Sanoudou D, Haslett JN, Kho AT, Guo S, Gazda HT, Greenberg SA, Lidov HG, Kohane IS, Kunkel LM, Beggs AH. Expression profiling reveals altered satellite cell numbers and glycolytic enzyme transcription in nemaline myopathy muscle. Proc Natl Acad Sci U S A. 2003 Apr 15;100(8):4666-71. Epub 2003 Apr 3.

Wattanasirichaigoon D, Swoboda KJ, Takada F, Tong HQ, Lip V, Iannaccone ST, Wallgren-Pettersson C, Laing NG, Beggs AH. Mutations of the slow muscle alpha-tropomyosin gene, TPM3, are a rare cause of nemaline myopathy. Neurology. 2002 Aug 27;59(4):613-7.

Nowak KJ, Wattanasirichaigoon D, Goebel HH, Wilce M, Pelin K, Donner K, Jacob RL, Hubner C, Oexle K, Anderson JR, Verity CM, North KN, Iannaccone ST, Muller CR, Nurnberg P, Muntoni F, Sewry C, Hughes I, Sutphen R, Lacson AG, Swoboda KJ, Vigneron J, Wallgren-Pettersson C, Beggs AH, Laing NG. Mutations in the skeletal muscle alpha-actin gene in patients with actin myopathy and nemaline myopathy. Nat Genet. 1999 Oct;23(2):208-12.

North KN, Yang N, Wattanasirichaigoon D, Mills M, Easteal S, Beggs AH. A common nonsense mutation results in alpha-actinin-3 deficiency in the general population. Nat Genet. 1999 Apr;21(4):353-4. No abstract available.

Pelin K, Hilpela P, Donner K, Sewry C, Akkari PA, Wilton SD, Wattanasirichaigoon D, Bang ML, Centner T, Hanefeld F, Odent S, Fardeau M, Urtizberea JA, Muntoni F, Dubowitz V, Beggs AH, Laing NG, Labeit S, de la Chapelle A, Wallgren-Pettersson C. Mutations in the nebulin gene associated with autosomal recessive nemaline myopathy. Proc Natl Acad Sci U S A. 1999 Mar 2;96(5):2305-10.
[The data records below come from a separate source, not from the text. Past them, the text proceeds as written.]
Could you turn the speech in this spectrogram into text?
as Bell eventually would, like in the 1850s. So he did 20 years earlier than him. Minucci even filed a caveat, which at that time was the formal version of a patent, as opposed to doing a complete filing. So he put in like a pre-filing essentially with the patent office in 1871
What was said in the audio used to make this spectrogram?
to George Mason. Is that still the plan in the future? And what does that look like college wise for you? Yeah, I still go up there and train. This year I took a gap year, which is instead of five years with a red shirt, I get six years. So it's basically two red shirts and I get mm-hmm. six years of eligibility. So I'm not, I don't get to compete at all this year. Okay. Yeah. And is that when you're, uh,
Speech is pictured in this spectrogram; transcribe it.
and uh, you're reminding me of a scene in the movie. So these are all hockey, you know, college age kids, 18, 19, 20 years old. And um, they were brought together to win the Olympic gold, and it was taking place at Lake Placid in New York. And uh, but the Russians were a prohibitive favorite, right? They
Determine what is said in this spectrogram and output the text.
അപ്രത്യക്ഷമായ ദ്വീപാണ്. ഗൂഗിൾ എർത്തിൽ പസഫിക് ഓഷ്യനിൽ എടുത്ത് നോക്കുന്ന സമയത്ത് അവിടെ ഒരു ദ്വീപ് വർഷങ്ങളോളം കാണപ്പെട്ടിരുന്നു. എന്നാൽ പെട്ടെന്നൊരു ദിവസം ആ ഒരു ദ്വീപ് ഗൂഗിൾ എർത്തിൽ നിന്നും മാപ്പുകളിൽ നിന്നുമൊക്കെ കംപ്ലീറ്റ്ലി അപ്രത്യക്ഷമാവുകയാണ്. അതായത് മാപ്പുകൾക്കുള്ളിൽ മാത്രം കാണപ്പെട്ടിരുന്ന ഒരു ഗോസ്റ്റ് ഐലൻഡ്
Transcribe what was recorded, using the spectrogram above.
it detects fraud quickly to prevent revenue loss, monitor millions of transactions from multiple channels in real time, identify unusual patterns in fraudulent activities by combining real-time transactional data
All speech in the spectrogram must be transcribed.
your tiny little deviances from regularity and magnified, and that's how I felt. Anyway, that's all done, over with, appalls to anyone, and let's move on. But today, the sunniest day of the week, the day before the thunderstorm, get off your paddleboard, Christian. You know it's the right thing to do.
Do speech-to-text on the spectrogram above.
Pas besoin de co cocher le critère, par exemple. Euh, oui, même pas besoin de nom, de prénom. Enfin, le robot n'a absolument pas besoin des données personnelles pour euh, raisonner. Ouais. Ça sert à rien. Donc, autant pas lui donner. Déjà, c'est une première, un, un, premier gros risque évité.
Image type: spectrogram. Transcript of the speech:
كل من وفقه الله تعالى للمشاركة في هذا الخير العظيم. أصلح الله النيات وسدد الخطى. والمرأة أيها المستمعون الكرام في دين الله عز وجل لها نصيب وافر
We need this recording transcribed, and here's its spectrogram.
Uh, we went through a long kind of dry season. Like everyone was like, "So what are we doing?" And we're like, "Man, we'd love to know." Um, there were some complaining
Ottenheijm CA, Lawlor MW, Stienen GJ, Granzier H, Beggs AH. Changes in cross-bridge cycling underlie muscle weakness in patients with tropomyosin 3-based myopathy. Hum Mol Genet. 2011 May 15;20(10):2015-25. doi: 10.1093/hmg/ddr084. Epub 2011 Feb 28.
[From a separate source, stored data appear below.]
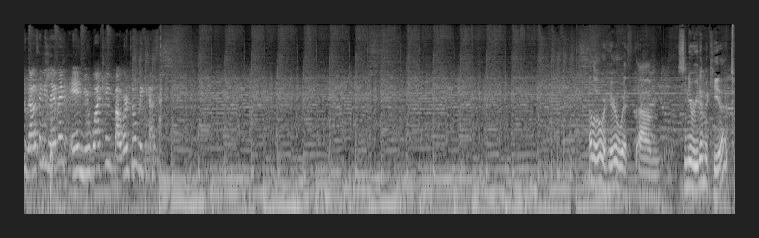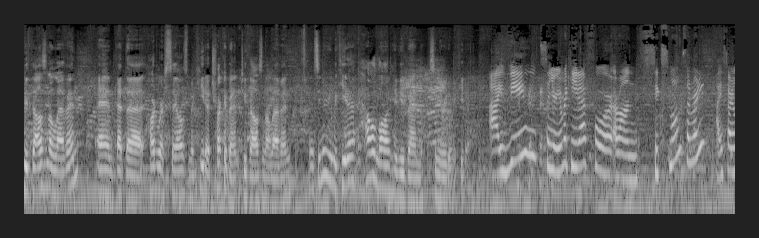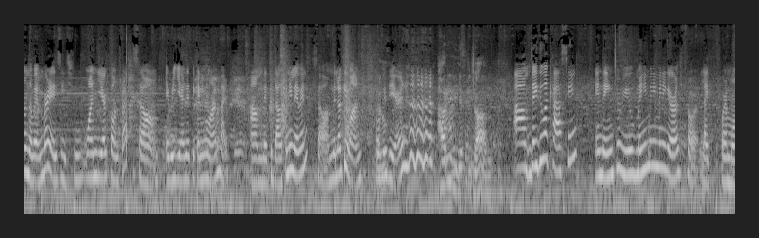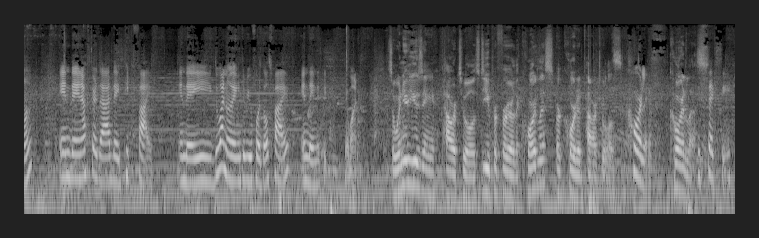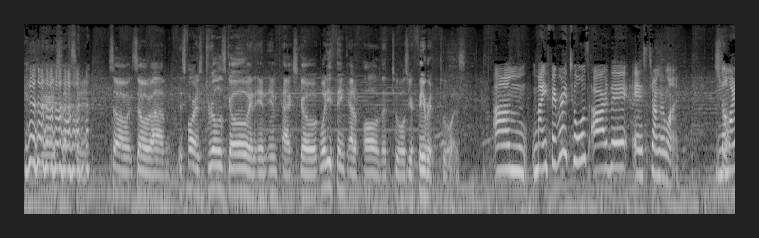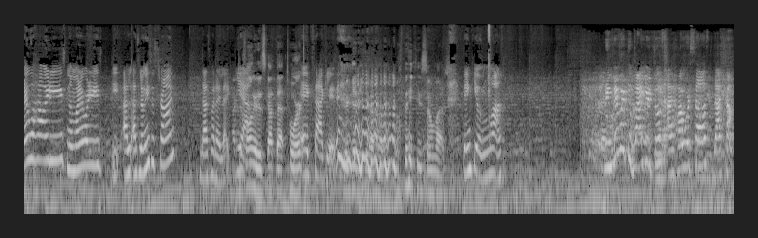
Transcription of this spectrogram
2011 and you're watching Power Because. Hello, we're here with um, Senorita Makita 2011 and at the Hardware Sales Makita Truck Event 2011. And Senorita Makita, how long have you been Senorita Makita? I've been Senorita Makita for around six months already. I started in November. It's a one year contract, so every year they pick a new one, but um, the 2011, so I'm the lucky one of this year. how did you get the job? Um, they do a casting and they interview many, many, many girls for like for a month, and then after that they pick five, and they do another interview for those five, and then they pick the one. So when you're using power tools, do you prefer the cordless or corded power tools? Cordless. Cordless. It's sexy. Very sexy. So, so um, as far as drills go and, and impacts go, what do you think out of all the tools your favorite tool is? Um, my favorite tools are the uh, stronger one. Strong. No matter how it is, no matter what it is, it, as long as it's strong, that's what I like. Yeah. As long as it's got that torque. Exactly. You're good to go. well, thank you so much. Thank you. Mwah. Remember to buy your tools at hardwaresales.com.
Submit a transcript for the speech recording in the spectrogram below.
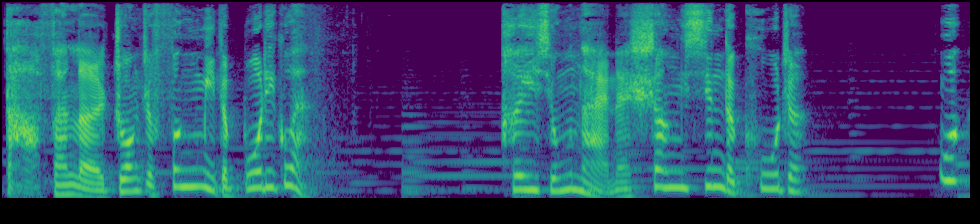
打翻了装着蜂蜜的玻璃罐。黑熊奶奶伤心的哭着：“我。”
Lawlor MW, Dechene ET, Roumm E, Geggel AS, Moghadaszadeh B, Beggs AH. Mutations of tropomyosin 3 (TPM3) are common and associated with type 1 myofiber hypotrophy in congenital fiber type disproportion. Hum Mutat. 2010 Feb;31(2):176-83.

Ottenheijm CA, Hooijman P, DeChene ET, Stienen GJ, Beggs AH, Granzier H. Altered myofilament function depresses force generation in patients with nebulin-based nemaline myopathy (NEM2). J Struct Biol. 2010 May;170(2):334-43. Epub 2009 Nov 26.

Laing NG, Dye DE, Wallgren-Pettersson C, Richard G, Monnier N, Lillis S, Winder TL, Lochm├╝ller H, Graziano C, Mitrani-Rosenbaum S, Twomey D, Sparrow JC, Beggs AH, Nowak KJ. Mutations and polymorphisms of the skeletal muscle alpha-actin gene (ACTA1). Hum Mutat. 2009 Sep;30(9):1267-77.

Ottenheijm CA, Witt CC, Stienen GJ, Labeit S, Beggs AH, Granzier H. Thin filament length dysregulation contributes to muscle weakness in nemaline myopathy patients with nebulin deficiency. Hum Mol Genet. 2009 Jul 1;18(13):2359-69. Epub 2009 Apr 4.

Lehtokari VL, Greenleaf RS, DeChene ET, Kellinsalmi M, Pelin K, Laing NG, Beggs AH, Wallgren-Pettersson C. The exon 55 deletion in the nebulin gene–one single founder mutation with world-wide occurrence. Neuromuscul Disord. 2009 Mar;19(3):179-81. Epub 2009 Feb 15.

Pierson CR, Agrawal PB, Blasko J, Beggs AH. Myofiber size correlates with MTM1 mutation type and outcome in X-linked myotubular myopathy. Neuromuscul Disord. 2007 Jul;17(7):562-8. Epub 2007 May 29. Erratum in: Neuromuscul Disord. 2008 Jun;18(6):519.

Agrawal PB, Greenleaf RS, Tomczak KK, Lehtokari VL, Wallgren-Pettersson C, Wallefeld W, Laing NG, Darras BT, Maciver SK, Dormitzer PR, Beggs AH. Nemaline myopathy with minicores caused by mutation of the CFL2 gene encoding the skeletal muscle actin-binding protein, cofilin-2. Am J Hum Genet. 2007 Jan;80(1):162-7. Epub 2006 Nov 14.

Source

Clinical Trials content is provided directly by the US National Institutes of Health via ClinicalTrials.gov and is not reviewed separately by ClinicalTrialsFeeds.org. Every page of information about a specific clinical trial contains a unique identifier which can be used to find further details directly from the National Institutes of Health.

The URL of this page is:
http://clinicaltrialsfeeds.org/clinical-trials/show/NCT00272883